We have derived an expression for the general form of the chemical potential of any solvent:
Recall that pA* is the vapour pressure of the pure liquid, and pA is the vapour pressure of the substance when it is a component of a solution. For an ideal solution, the solvent obeys Raoult’s Law at all concentrations, so it satisfies this equation:
Note that the standard state of the solvent is the pure liquid.
This is obtained when xA is 1, at which point the logarithm is equal to zero and the chemical potential of the solvent is equal to the chemical potential of the standard state.
When the solution is not ideal (does not obey Raoult’s law at all compositions), we may preserve the form of the last equation by writing:
where aA is the activity of A, an effective mole fraction. It may be viewed as the mole fraction adjusted to take into account the interactions of particles, which alter the extent to which molecules are free to take part in reactions.
By comparison with the first equation, we can see that
which provides a simple way of measuring the activity of a solvent.
We have stated that all solvents obey Raoult’s Law increasingly closely as the mole fraction of the solute approaches zero. This implies that the activity of the solution must approach the mole fraction xA as the mole fraction approaches 1. This convergence is taken into account by the introduction of the activity coefficient, γA, with the following definition:
This is true at all temperatures and pressures. The chemical potential of the solvent is then given by:
Note that the standard state of the solvent, when it is pure, comes when xA = 1 , at which point γA also equals one (from the above definition). The two logarithmic terms in the above expression then vanish, giving us the correct result.
Note all deviations from ideality are contained in the final term, RT ln γA. For an ideal solution, the activity is equal to the mole fraction, which implies that the activity coefficient is one, and hence that this term is zero for an ideal solution. This gives back the equation obtained above for an ideal solution.
For solutes, ideal-dilute behaviour is approached as their mole fraction approaches zero (unlike solvents, which approach ideal behaviour as their mole fraction approaches one).
This necessitates a modification of the calculations. A solute, B, that obeys Henry’s Law has a vapour pressure that is given by the expression pB = KBxB . The chemical potential of B is then given by:
Now, KB and pB* are both characteristic of the solute under consideration, so the second term on the right hand side must be characteristic of the solute, and may be combined with the chemical potential of the pure substance, μB*, to give a new standard chemical potential, denoted μB#:
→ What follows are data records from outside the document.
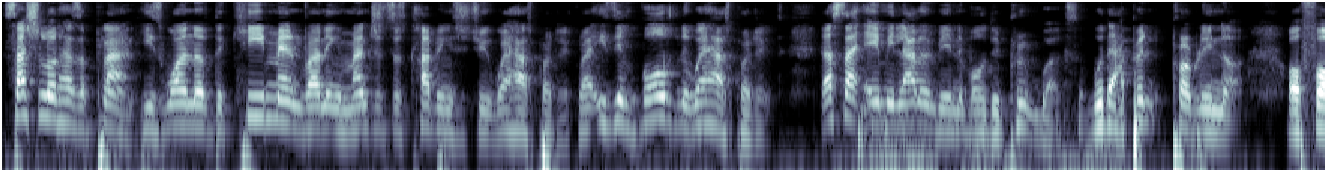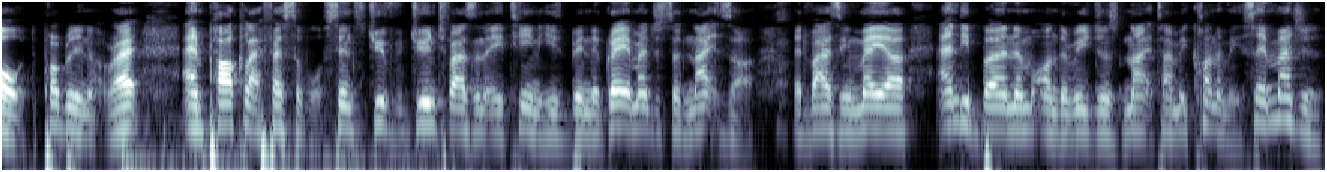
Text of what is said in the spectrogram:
Sacha Lord has a plan. He's one of the key men running Manchester's Clubbing Institute warehouse project, right? He's involved in the warehouse project. That's like Amy Lamé being involved in Printworks. Would happen? Probably not. Or fold? Probably not, right? And Parklife Festival. Since June 2018, he's been the Greater Manchester Night Czar, advising Mayor Andy Burnham on the region's nighttime economy. So imagine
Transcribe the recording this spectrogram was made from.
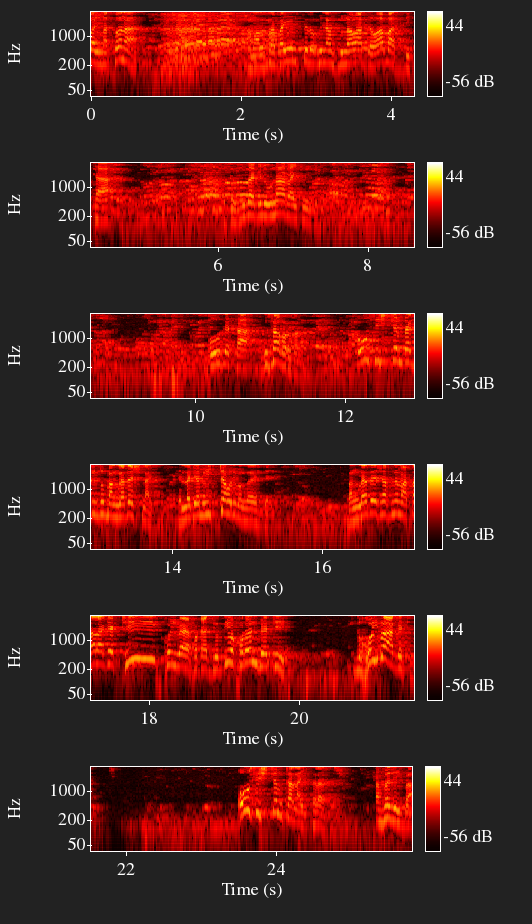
ভাই, মাথো না? আমার ওটা পাই এনতে কইলাম ফুলাওয়া দেওয়া বাদ দিঠা। তো বুঝা গেলে উনা রাইট হয়ে গেল। ও দেখা, গুছা করবা না। ও সিস্টেমটা কিন্তু বাংলাদেশ নাই। এর লাগে আমি ইচ্ছা করি বাংলাদেশ যাই বাংলাদেশ আপনি মাথার আগে ঠিক হইবা এখটা যদিও করেন বেঠিক কিন্তু হইবা আগে ঠিক। ও সিস্টেমটা নাই তারা দেশ। আপনি যাইবা।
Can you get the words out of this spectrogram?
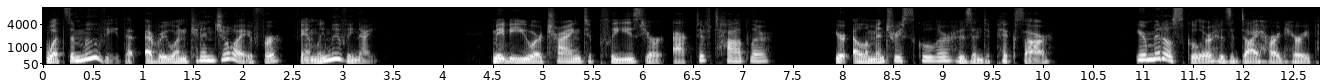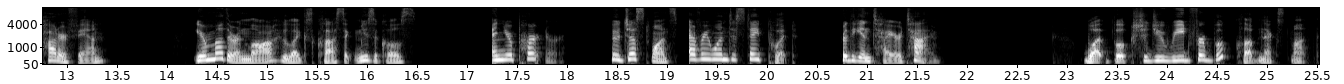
What's a movie that everyone can enjoy for family movie night? Maybe you are trying to please your active toddler, your elementary schooler who's into Pixar, your middle schooler who's a die-hard Harry Potter fan, your mother in law, who likes classic musicals, and your partner, who just wants everyone to stay put for the entire time. What book should you read for book club next month?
from which it immediately follows that:
Thus far, we have not considered the possibility of deviation from ideal-dilute (Henry’s Law) behaviour. If we now replace the mole fraction of B with its activity in the equation above, we obtain:
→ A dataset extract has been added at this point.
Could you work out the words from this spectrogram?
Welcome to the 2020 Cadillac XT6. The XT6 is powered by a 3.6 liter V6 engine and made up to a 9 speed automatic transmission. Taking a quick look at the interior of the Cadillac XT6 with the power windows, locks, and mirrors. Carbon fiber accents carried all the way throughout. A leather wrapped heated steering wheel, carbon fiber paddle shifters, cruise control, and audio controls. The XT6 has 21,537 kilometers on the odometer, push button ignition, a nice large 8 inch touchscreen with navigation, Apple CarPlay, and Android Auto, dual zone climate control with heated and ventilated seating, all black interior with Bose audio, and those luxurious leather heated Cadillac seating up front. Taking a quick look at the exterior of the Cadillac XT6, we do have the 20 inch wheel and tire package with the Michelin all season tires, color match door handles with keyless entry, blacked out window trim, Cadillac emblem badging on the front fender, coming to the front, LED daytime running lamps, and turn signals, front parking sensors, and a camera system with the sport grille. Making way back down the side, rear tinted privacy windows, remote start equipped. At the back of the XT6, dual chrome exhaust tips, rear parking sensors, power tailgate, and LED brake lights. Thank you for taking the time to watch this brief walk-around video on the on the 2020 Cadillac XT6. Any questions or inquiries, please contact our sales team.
All deviations from ideality are contained within the activity, aB. The activity at any given concentration may be be calculated from the following expression:
which may be obtained from inspection of the preceding equations. Again, in a similar fashion to the solvent, it is convenient to introduce an activity coefficient, γB:
Now all the deviations from ideal behaviour are contained within the activity coefficient.
Since solutes approach Henry’s Law behaviour at low concentrations, it follows that
that is, as the concentration of solute is lowered, the activity coefficient gets closer and closer to one, and the value of the activity gets closer and closer to the value of the mole fraction.
This implies deviations from solute ideality decrease as the concentration is lowered.